Svinia in Black and White: Slovak Roma and their Neighbours
By David Z. Scheffel | April 2005 | Paperback | 244 pages
Svinia in Black and White offers a detailed ethnographic account of the social, cultural, and historical circumstances that have encouraged and supported inter-ethnic inequality in a Romani settlement in eastern Slovakia.
Inequality, Poverty, and Neoliberal Governance: Activist Ethnography in the Homeless Sheltering Industry
By Vincent Lyon-Callo | October 2004 | Paperback | 191 pages
Inequality, Poverty, and Neoliberal Governance draws upon five years of ethnographic fieldwork in a homeless shelter in Northampton, Massachusetts, to argue that homelessness must be understood within the context of increasing neoliberal policies, practices, and discourses.
Between History and Tomorrow: Making and Breaking Everyday Life in Rural Newfoundland
By Gerald Sider | September 2003 | Paperback | 344 pages
Between History and Tomorrow is a classic ethnography that provides a chance to see history happening, exploring the spaces that have developed between those who are and those who are not “making it” since the demise of the cod fishery.
Over the Next Hill: An Ethnography of RVing Seniors in North America, Second Edition
By David R. Counts and Dorothy Ayers Counts | May 2001 | Paperback | 347 pages
Over the Next Hill tells the authors’ story of their research living the life of RVing seniors in trailer parks, “boondocking” sites on government land, laundromats, and other meeting places across North America.
Life Among the Yanomami
By John F. Peters | June 1998 | Paperback | 292 pages
Life Among the Yanomami builds on literature and the author’s personal experience of the northern Brazil people, the Mucajai Yanomami, with whom he lived from 1958 to 1967 and whom he has since frequently visited.
Women’s Voices, Women’s Power: Dialogues of Resistance from East Africa
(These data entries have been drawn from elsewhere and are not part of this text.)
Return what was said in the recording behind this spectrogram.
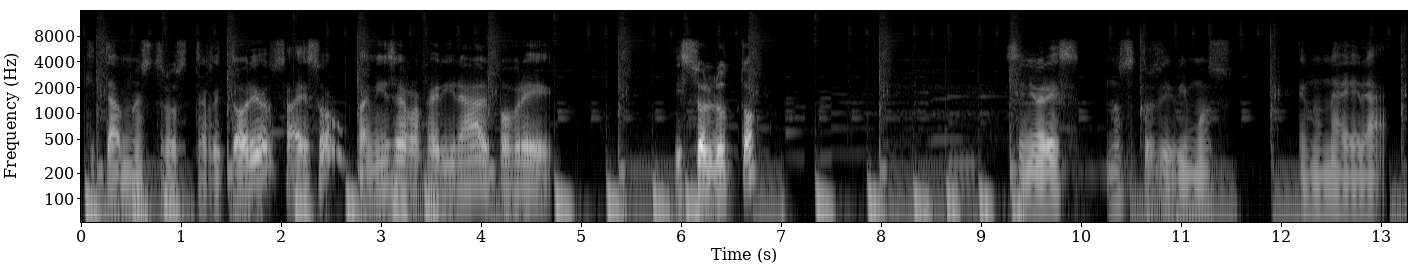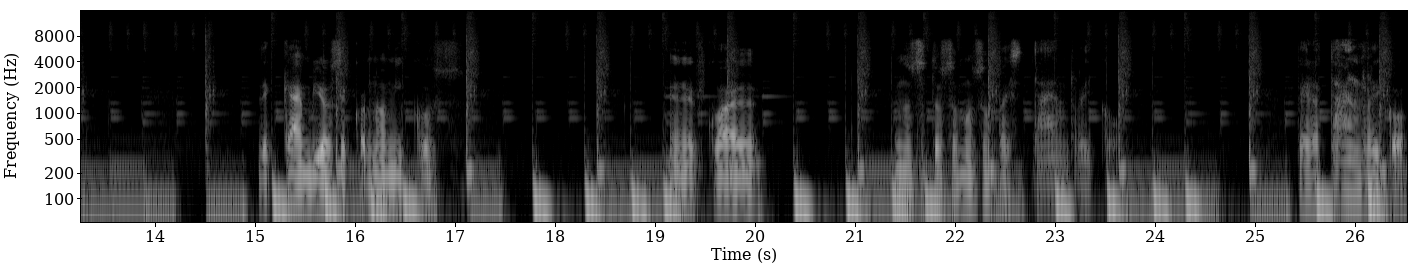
quitar nuestros territorios. A eso también se referirá al pobre disoluto. Señores, nosotros vivimos en una era de cambios económicos en el cual nosotros somos un país tan rico, pero tan rico.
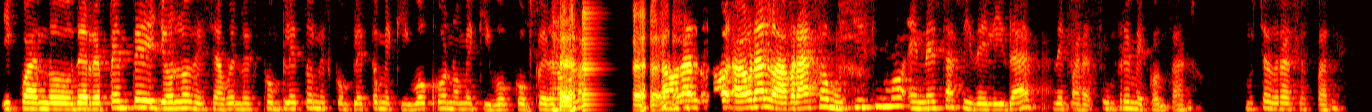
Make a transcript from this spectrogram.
y cuando de repente yo lo decía, bueno, es completo, no es completo, me equivoco, no me equivoco, pero ahora, ahora, lo abrazo muchísimo en esa fidelidad de para siempre me consagro. Muchas gracias, Padre.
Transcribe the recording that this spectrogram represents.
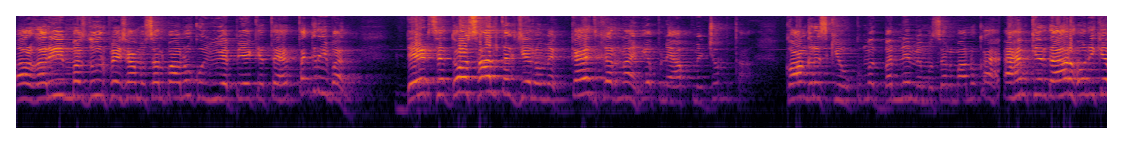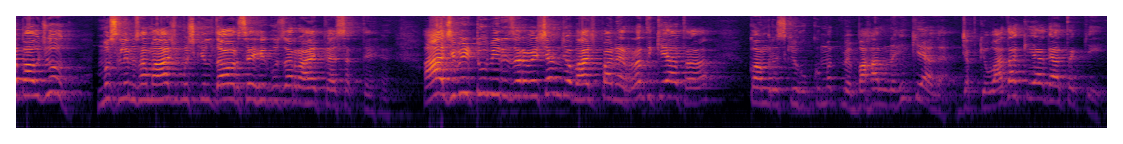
और गरीब मजदूर पेशा मुसलमानों को यूएपीए के तहत तकरीबन डेढ़ से दो साल तक जेलों में कैद करना ही अपने आप में जुर्म था। कांग्रेस की हुकूमत बनने में मुसलमानों का अहम किरदार होने के बावजूद मुस्लिम समाज मुश्किल दौर से ही गुजर रहा है कह सकते हैं। आज भी टू बी रिजर्वेशन जो भाजपा ने रद्द किया था कांग्रेस की हुकूमत में बहाल नहीं किया गया, जबकि वादा किया गया था कि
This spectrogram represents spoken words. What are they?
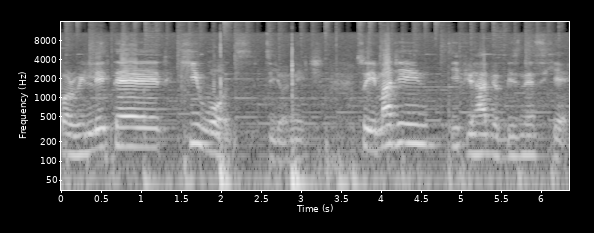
for related keywords to your niche. So imagine if you have your business here.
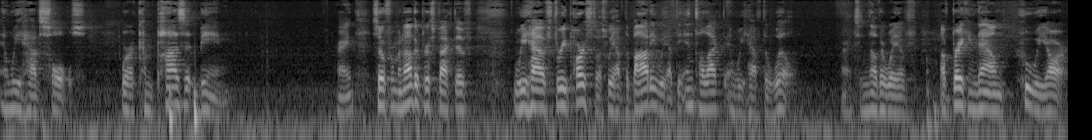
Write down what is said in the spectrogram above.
and we have souls. We're a composite being, right? So, from another perspective, we have three parts to us we have the body, we have the intellect, and we have the will. Right? It's another way of, of breaking down who we are.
By Judith Abwunza | February 1997 | Paperback | 224 pages
Women’s Voices, Women’s Power provides in this ethnography both the fruit of her research into the lives of Logoli women of Western Kenya and substantial transcripts giving the women’s own description and analysis of their situation.
Living on the Land: Change Among the Inuit of Baffin Island
By John S. Matthiasson | October 1992 | Paperback | 172 pages
Living on the Land offers both a vivid picture of Inuit society as it was and an illuminating look at the nature and the extent of the enormous changes of the past thirty years.
The Pacaa Nova: Clash of Cultures on the Brazilian Frontier
By Bernard von Graeve | October 1991 | Paperback | 160 pages
The Pacaa Nova tells a tragic story, but an entirely fascinating one, presented by the author in enormously readable fashion, with first-hand descriptions that bring the culture to life for students.
In the Shadow of Antichrist: The Old Believers of Alberta
By David Z. Scheffel | March 1991 | Paperback | 252 pages
In the Shadow of Antichrist provides both a brief history of a remarkable sect and a detailed account and analysis of the manner in which their traditional life style is kept up in three Alberta communities.